The TCollection Class


Introduction to Collections



A collection primarily follows the same definition as a list: it is made of items that use the same characteristics. That is, each item can be described using the same features. Most of the time, a collection is used for composite items in which case each item is made of parts. For example, in a collection of cars, each car could identified by a name, a color, the number of seats, the type of transmission, etc.


Creating a Collection

 In the VCL, various classes or many objects use collections. Each may have its own way of creating and managing its collection of items, but there is a foundation that most, if not all, collections share. In many classes, the collection of an object is created from a class named TCollection.

The TCollection class is defined in the Classes.hpp header file and that class derived from TPersistent.


The Items of a Collection



Most of the time, you will not directly use the TCollection class to create a collection. As mentioned already, the class that uses a collection will have a property that uses a class derived directly or indirectly from TCollection (the name of the collection property varies; in some classes it is called Items but it may have another name in another class).

In the TCollection class, the collection of items is represented by a property named Items. The Items property is a collection of objects that each is of type TCollectionItem:

__property Classes::TCollectionItem * Items = {read=GetItem,write=SetItem};

The TCollectionItem class is derived from TPersistent.

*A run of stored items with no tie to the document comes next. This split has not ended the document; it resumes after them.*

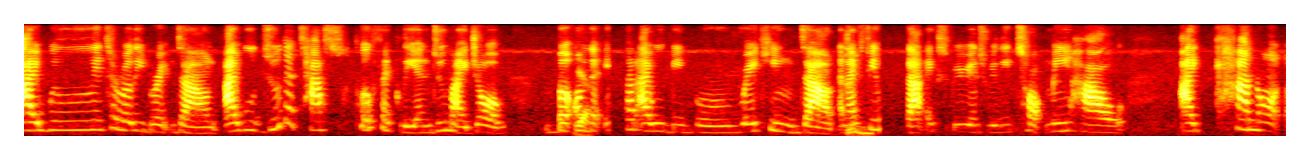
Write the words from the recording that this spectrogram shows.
I will literally break down. I will do the task perfectly and do my job, but on Yeah. the inside, I will be breaking down. And I feel that experience really taught me how I cannot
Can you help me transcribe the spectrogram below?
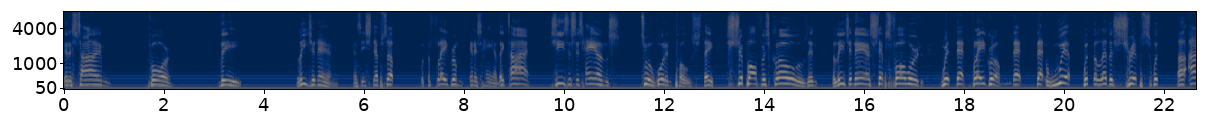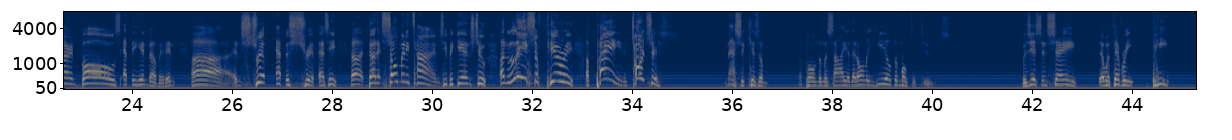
it is time for the legionnaire as he steps up with the flagrum in his hand. They tie Jesus' hands to a wooden post. They strip off his clothes, and the legionnaire steps forward with that flagrum, that, that whip with the leather strips, with uh, iron balls at the end of it, and uh, and strip after strip. As he uh, done it so many times, he begins to unleash a fury of pain and tortures, masochism upon the Messiah that only healed the multitudes. Physicians say that with every beat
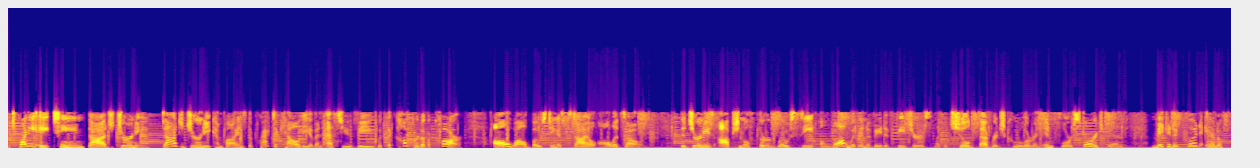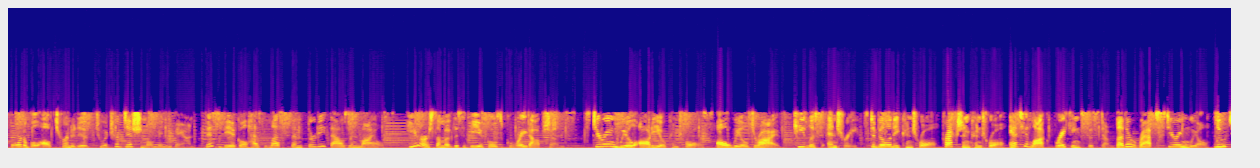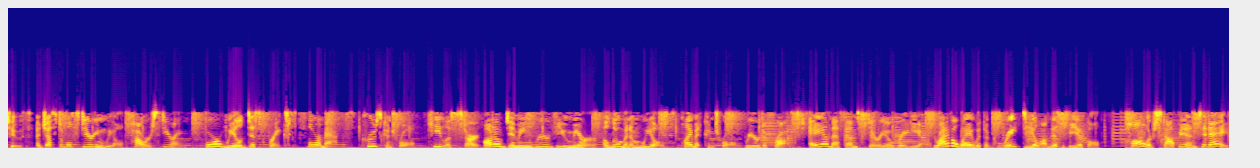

The Parent Collection of an Item

To let you get a reference to the collection to which an item belongs, the TCollectionItem class provides the Collection property that is of type TCollection:

__property Classes::TCollection * Collection = {read=FCollection,write=SetCollection};

This property gives access to the collection that owns the current item.

Identifying an Item

In the next section, we will see how to create items. Once a collection contains items, you can access one using its position. To let you do this, the  TCollectionItem class contains a property named ID:

__property int ID = {read=FID};

If an item has already been created, to get its reference based in its ID value, you can call the FindItemID() method. Its syntax is:

Classes::TCollectionItem * __fastcall FindItemID(int ID);

ID is a read-only property. It only gives you access to an item but doesn't allow you to specify or change the position of an item. If you want to perform such an operation, you can use the Index property, which is read-write:

__property int Index = {read=GetIndex,write=SetIndex};

In both cases, the items of a collection use a zero-based index. That is, the first item uses an index of 0. The second uses an index of 1, and so on.

The Displayed Name of an Item

As you will in most cases, the items of a collection are visually created and managed using window. In that window, each item displays, or is represented by, a name. To identify this name, the TCollectionItem is equipped with a property named DisplayName that is of type UnicodeString:

__property System::UnicodeString DisplayName =


Managing a Collection


Creating an Item

A collection is meant to hold one or more items. There are many ways you can create an item.

To let you add a new item to a collection, the TCollection class provides a method named Add. Its syntax is:

Classes::TCollectionItem * __fastcall Add(void);

When this method is called, it adds a new item to the collection:

  • If the collection is empty, the new item becomes the first and only one
  • In the collection already contains at least one item, the new item is added at the end of the existing list

In the same way, you can add as many items as necessary. If you add the items one at a time, the operation may be short. If you have many items to add and each item takes time, the application may have to stop its other activities to take care of the adding operation. To assist you with this, the TCollection class is equipped with a method named BeginUpdate. Its syntax is:

virtual void __fastcall BeginUpdate(void);

Call this method to suspend the activities of an application while adding a series of items. Then call the Add() method repeatedly to create the new items. After adding the items, call the EndUpdate() method. Its syntax is:

virtual void __fastcall EndUpdate(void);

As mentioned already, once the items have been created, you can access each by its index.

Inserting an Item

Instead of add an item, you can insert an item using an index. This is done through the Insert() method:

Classes::TCollectionItem * __fastcall Insert(int Index);

The Number of Items in the Collection

The number of items in a collection is represented by the read-only Count property:

__property int Count = {read=GetCount};

The capacity of a collection is the number of items that the collection should have. This information is set, or provided by, the Capacity property:

__property int Capacity = {read=GetCapacity,write=SetCapacity};

You can access the Capacity property before the list is created and assign an integral value to it to indicate the primary amount of memory you want the compiler to set aside for the collection.

Removing an Item From a Collection

To let you remove an item, the TCollection class provides the Delete() method. Its syntax;

void __fastcall Delete(int Index);

This method takes one argument as the index of the item to be deleted.

To remove all items from the collection, you can call the Clear() method. Its syntax is:

void __fastcall Clear(void);

Of course, you course perform this operation by removing one item at a time from beginning to end until the list is empty.


Home Copyright © 2010-2011 FunctionX, Inc.